Data in this exercise:
BEGIN

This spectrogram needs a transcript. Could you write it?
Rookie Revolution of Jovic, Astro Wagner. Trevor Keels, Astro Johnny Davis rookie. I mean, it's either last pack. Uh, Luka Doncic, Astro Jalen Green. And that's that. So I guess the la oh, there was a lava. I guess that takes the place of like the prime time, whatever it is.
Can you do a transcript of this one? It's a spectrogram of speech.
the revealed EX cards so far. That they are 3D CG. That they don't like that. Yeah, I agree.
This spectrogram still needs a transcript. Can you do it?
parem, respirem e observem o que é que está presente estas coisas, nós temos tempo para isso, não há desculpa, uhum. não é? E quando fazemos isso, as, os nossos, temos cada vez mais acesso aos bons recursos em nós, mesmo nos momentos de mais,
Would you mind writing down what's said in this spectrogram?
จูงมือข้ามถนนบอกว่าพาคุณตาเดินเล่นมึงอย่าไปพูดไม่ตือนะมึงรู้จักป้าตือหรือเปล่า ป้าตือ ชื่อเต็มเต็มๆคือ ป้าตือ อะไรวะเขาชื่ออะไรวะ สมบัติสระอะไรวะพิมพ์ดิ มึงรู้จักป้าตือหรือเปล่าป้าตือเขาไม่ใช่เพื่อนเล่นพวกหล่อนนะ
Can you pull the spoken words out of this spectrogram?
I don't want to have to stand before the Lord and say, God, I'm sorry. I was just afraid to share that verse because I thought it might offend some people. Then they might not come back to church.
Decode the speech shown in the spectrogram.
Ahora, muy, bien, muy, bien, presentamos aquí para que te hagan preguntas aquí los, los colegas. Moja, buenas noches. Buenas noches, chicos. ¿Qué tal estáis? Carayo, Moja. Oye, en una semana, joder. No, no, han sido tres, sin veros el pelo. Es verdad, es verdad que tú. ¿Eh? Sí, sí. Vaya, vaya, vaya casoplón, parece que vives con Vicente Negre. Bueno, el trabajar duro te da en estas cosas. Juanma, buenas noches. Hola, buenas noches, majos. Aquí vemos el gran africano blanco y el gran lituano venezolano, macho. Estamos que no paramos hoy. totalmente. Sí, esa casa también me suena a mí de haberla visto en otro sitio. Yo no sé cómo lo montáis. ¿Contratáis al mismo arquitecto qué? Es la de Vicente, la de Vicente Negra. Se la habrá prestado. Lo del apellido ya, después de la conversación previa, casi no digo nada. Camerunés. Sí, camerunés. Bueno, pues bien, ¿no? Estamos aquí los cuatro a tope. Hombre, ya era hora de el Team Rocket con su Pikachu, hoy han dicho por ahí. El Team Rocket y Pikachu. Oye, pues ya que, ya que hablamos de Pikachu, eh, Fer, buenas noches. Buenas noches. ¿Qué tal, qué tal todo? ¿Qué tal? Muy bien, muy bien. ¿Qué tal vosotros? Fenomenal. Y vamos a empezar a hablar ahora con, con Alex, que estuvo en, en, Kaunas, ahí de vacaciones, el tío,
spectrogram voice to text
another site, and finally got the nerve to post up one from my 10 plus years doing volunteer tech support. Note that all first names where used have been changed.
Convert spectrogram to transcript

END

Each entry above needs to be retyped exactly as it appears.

Expected output:
This spectrogram needs a transcript. Could you write it?
Rookie Revolution of Jovic, Astro Wagner. Trevor Keels, Astro Johnny Davis rookie. I mean, it's either last pack. Uh, Luka Doncic, Astro Jalen Green. And that's that. So I guess the la oh, there was a lava. I guess that takes the place of like the prime time, whatever it is.
Can you do a transcript of this one? It's a spectrogram of speech.
the revealed EX cards so far. That they are 3D CG. That they don't like that. Yeah, I agree.
This spectrogram still needs a transcript. Can you do it?
parem, respirem e observem o que é que está presente estas coisas, nós temos tempo para isso, não há desculpa, uhum. não é? E quando fazemos isso, as, os nossos, temos cada vez mais acesso aos bons recursos em nós, mesmo nos momentos de mais,
Would you mind writing down what's said in this spectrogram?
จูงมือข้ามถนนบอกว่าพาคุณตาเดินเล่นมึงอย่าไปพูดไม่ตือนะมึงรู้จักป้าตือหรือเปล่า ป้าตือ ชื่อเต็มเต็มๆคือ ป้าตือ อะไรวะเขาชื่ออะไรวะ สมบัติสระอะไรวะพิมพ์ดิ มึงรู้จักป้าตือหรือเปล่าป้าตือเขาไม่ใช่เพื่อนเล่นพวกหล่อนนะ
Can you pull the spoken words out of this spectrogram?
I don't want to have to stand before the Lord and say, God, I'm sorry. I was just afraid to share that verse because I thought it might offend some people. Then they might not come back to church.
Decode the speech shown in the spectrogram.
Ahora, muy, bien, muy, bien, presentamos aquí para que te hagan preguntas aquí los, los colegas. Moja, buenas noches. Buenas noches, chicos. ¿Qué tal estáis? Carayo, Moja. Oye, en una semana, joder. No, no, han sido tres, sin veros el pelo. Es verdad, es verdad que tú. ¿Eh? Sí, sí. Vaya, vaya, vaya casoplón, parece que vives con Vicente Negre. Bueno, el trabajar duro te da en estas cosas. Juanma, buenas noches. Hola, buenas noches, majos. Aquí vemos el gran africano blanco y el gran lituano venezolano, macho. Estamos que no paramos hoy. totalmente. Sí, esa casa también me suena a mí de haberla visto en otro sitio. Yo no sé cómo lo montáis. ¿Contratáis al mismo arquitecto qué? Es la de Vicente, la de Vicente Negra. Se la habrá prestado. Lo del apellido ya, después de la conversación previa, casi no digo nada. Camerunés. Sí, camerunés. Bueno, pues bien, ¿no? Estamos aquí los cuatro a tope. Hombre, ya era hora de el Team Rocket con su Pikachu, hoy han dicho por ahí. El Team Rocket y Pikachu. Oye, pues ya que, ya que hablamos de Pikachu, eh, Fer, buenas noches. Buenas noches. ¿Qué tal, qué tal todo? ¿Qué tal? Muy bien, muy bien. ¿Qué tal vosotros? Fenomenal. Y vamos a empezar a hablar ahora con, con Alex, que estuvo en, en, Kaunas, ahí de vacaciones, el tío,
spectrogram voice to text
another site, and finally got the nerve to post up one from my 10 plus years doing volunteer tech support. Note that all first names where used have been changed.
Convert spectrogram to transcript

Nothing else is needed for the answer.